In order to comply with the Federal Copyright Act (Title 17 United States Code) which governs how copyrighted materials, such as films/movies, may be used, it is strongly suggested that chartered student organizations and university departments of New Mexico State University review and adhere to the following guidelines as indicated by the Motion Picture Licensing Corporation when the proposed event involves the screening of a film/movie on the campus. The Department of Campus Activities will be available for consultation regarding the public performance licensing procedures, but will not be responsible for ensuring that the student organization or university department have complied with the intent of the law and have secured the appropriate license.
By law, as well as by intent, the pre-recorded videocassettes and DVDs (referred to henceforth as “Videos”) which are available in stores throughout the United States are for all purposes intended for “home use only.” Rentals or purchases of Videos do not carry with them licenses for non-home showings. Before you can legally engage in any non-home showings, you must have a separate license, which specifically authorizes such use.
Any institution, organization, company or individual wishing to engage in non-home showings of Videos should be aware of the Copyright Act’s provisions governing the showing of Videos. The Copyright Act grants to the copyright owner the exclusive right, among others, “to perform the copyrighted work publicly.” (Section 106 -FCA) In summary, the Copyright Act mandates:
- The rental or purchase of a Video does not carry with it the right “to perform the copyrighted work publicly.” (Section 202 – FCA)
- Videos may be shown without a license in the home to “a normal circle of family and its social acquaintances” (Section 101 – FCA) because such showings are not “public.”
- Videos may also be shown without a license for non-profit educational purposes and in certain narrowly defined “face-to-face teaching activities” (Section 110. 1 – FCA) because the law makes a specific, limited exception for such showings. (Sections 106 and 110(1) – FCA)
- Other showings of Videos are illegal unless they have been authorized by license.
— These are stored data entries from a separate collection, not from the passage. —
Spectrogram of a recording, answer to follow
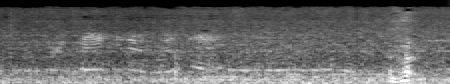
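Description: Faint, distant voices talking over a steady low rumble of city street noise.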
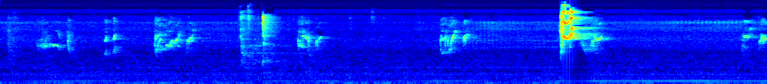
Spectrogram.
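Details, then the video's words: Lovebirds singing in scattered high chirps and twitters, with a single loud shrill squeak late on, over a quiet low hum. "Love Birds Singing"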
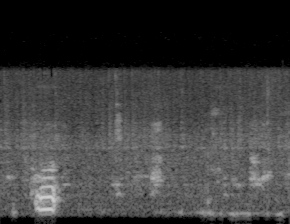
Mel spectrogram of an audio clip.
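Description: A woman's short closed-mouth "hmm" about half a second in, then only faint low background sounds.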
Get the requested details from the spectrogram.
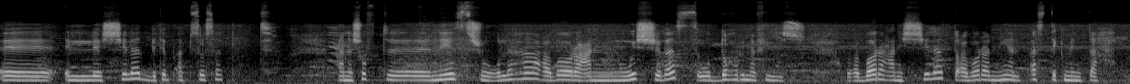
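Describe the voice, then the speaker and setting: A quiet woman's voice at a medium pitch, fairly even in intonation, with noticeable background noise. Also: fairly slow pace. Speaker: small business owner selling furniture covers. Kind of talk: casual vlog talk to viewers. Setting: inside a factory. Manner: quiet, lowered voice.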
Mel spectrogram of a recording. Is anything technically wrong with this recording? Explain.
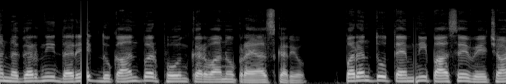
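Yes. The speech drops abruptly to silence from 0.81 to 0.89 s and again from 4.14 to 4.18 s, with no tail or fade, and timing carries on intact. This is corrupt frame muted: damaged compressed frames were rejected by the decoder, and the player filled their slots with silence.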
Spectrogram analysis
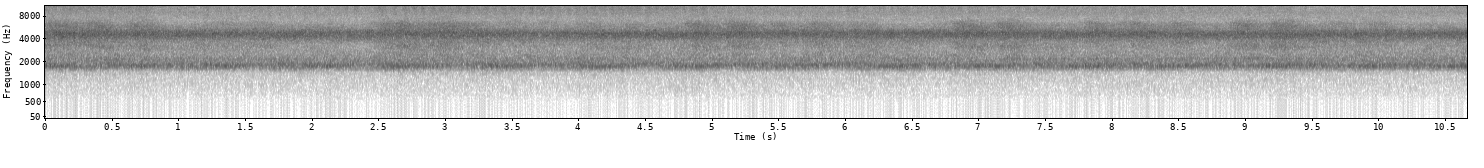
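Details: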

Even “performances in ‘semipublic’ places such as clubs, lodges, factories, summer camps and schools are ‘public performances’ subject to copyright control.” (Senate Report No. 94-473, page 60; House Report No. 94-1476, page 64)
- Institutions, organizations, companies or individuals wishing to engage in non-home showings of Videos must secure licenses to do so – regardless of whether an admission or other fee is charged. This legal requirement applies equally to profit-making organizations and non-profit institutions (Senate Report No. 94-473, page 59; House Report No. 94-1476, page 62)
Showings of Videos without licenses, when one is required, are infringements of the established copyright. If done “willfully and for purposes of commercial advantage or private financial gain,” they are a federal crime and subject to a $150,000 penalty per advantage or private financial gain,” they are a federal crime and subject to a $150,000 penalty per exhibition (Section 506 – FCA). In addition, even innocent or inadvertent infringers are subject to substantial civil damages ($750 to $30,000) for each illegal showing and other penalties. (Sections 502-505 – FCA)
To Obtain Public Performance License
Obtaining a public performance license is relatively easy and usually requires no more than a phone call. Fees are determined by such factors as the number of times a particular movie is going to be shown, how large the audience will be and so forth. While fees vary, they are generally inexpensive for smaller performances. Most licensing fees are based on a particular performance or set of performances for specified films. The major firms that handle these licenses include:
Swank Motion Pictures, Inc.
Motion Picture Licensing Corporation (MPLC)